**Task inputs**
--- --- ---

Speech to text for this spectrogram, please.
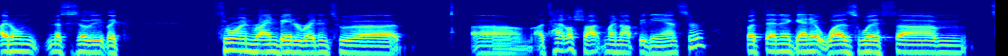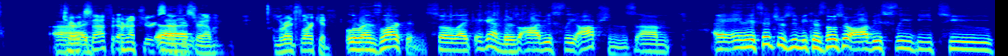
I don't necessarily like throwing Ryan Bader right into a um, a title shot might not be the answer. But then again, it was with um, uh, Tarec Saffiedine, or not Tarek uh, sorry, Lorenz Larkin. Lorenz Larkin. So, like again, there's obviously options, um, and it's interesting because those are obviously the two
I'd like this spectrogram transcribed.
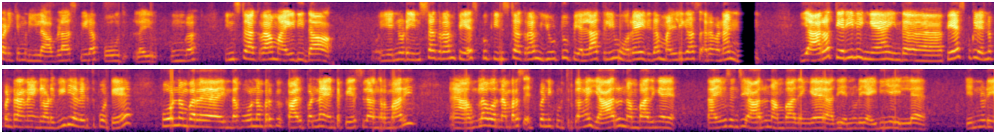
படிக்க முடியல. அவ்வளோ ஸ்பீடாக போகுது. லைவ் உங்கள் இன்ஸ்டாகிராம் ஐடி தான் என்னோட இன்ஸ்டாகிராம் ஃபேஸ்புக் இன்ஸ்டாகிராம் யூடியூப் எல்லாத்துலேயும் ஒரே ஐடி தான் மல்லிகா சரவணன். யாரோ தெரியலீங்க. இந்த ஃபேஸ்புக்கில் என்ன பண்ணுறாங்கன்னா எங்களோட வீடியோவை எடுத்து போட்டு ஃபோன் நம்பரை இந்த ஃபோன் நம்பருக்கு கால் பண்ணால் என்கிட்ட பேசலாங்கிற மாதிரி அவங்களா ஒரு நம்பரை செட் பண்ணி கொடுத்துருக்காங்க. யாரும் நம்பாதீங்க. தயவு செஞ்சு யாரும் நம்பாதீங்க. அது என்னுடைய ஐடியே இல்லை. என்னுடைய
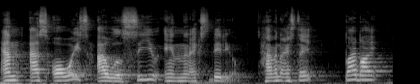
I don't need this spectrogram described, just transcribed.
And as always, I will see you in the next video. Have a nice day. Bye bye.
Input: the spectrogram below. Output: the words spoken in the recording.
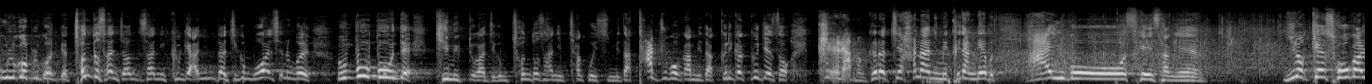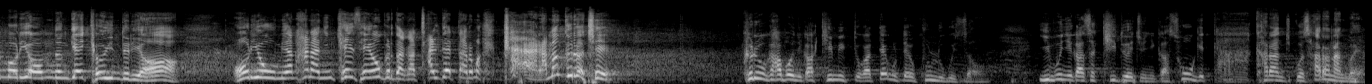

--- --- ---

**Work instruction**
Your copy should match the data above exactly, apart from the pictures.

**Result of this exercise**
Speech to text for this spectrogram, please.
I don't necessarily like throwing Ryan Bader right into a um, a title shot might not be the answer. But then again, it was with um, uh, Tarec Saffiedine, or not Tarek uh, sorry, Lorenz Larkin. Lorenz Larkin. So, like again, there's obviously options, um, and it's interesting because those are obviously the two
I'd like this spectrogram transcribed.
படிக்க முடியல. அவ்வளோ ஸ்பீடாக போகுது. லைவ் உங்கள் இன்ஸ்டாகிராம் ஐடி தான் என்னோட இன்ஸ்டாகிராம் ஃபேஸ்புக் இன்ஸ்டாகிராம் யூடியூப் எல்லாத்துலேயும் ஒரே ஐடி தான் மல்லிகா சரவணன். யாரோ தெரியலீங்க. இந்த ஃபேஸ்புக்கில் என்ன பண்ணுறாங்கன்னா எங்களோட வீடியோவை எடுத்து போட்டு ஃபோன் நம்பரை இந்த ஃபோன் நம்பருக்கு கால் பண்ணால் என்கிட்ட பேசலாங்கிற மாதிரி அவங்களா ஒரு நம்பரை செட் பண்ணி கொடுத்துருக்காங்க. யாரும் நம்பாதீங்க. தயவு செஞ்சு யாரும் நம்பாதீங்க. அது என்னுடைய ஐடியே இல்லை. என்னுடைய
I don't need this spectrogram described, just transcribed.
And as always, I will see you in the next video. Have a nice day. Bye bye.
Input: the spectrogram below. Output: the words spoken in the recording.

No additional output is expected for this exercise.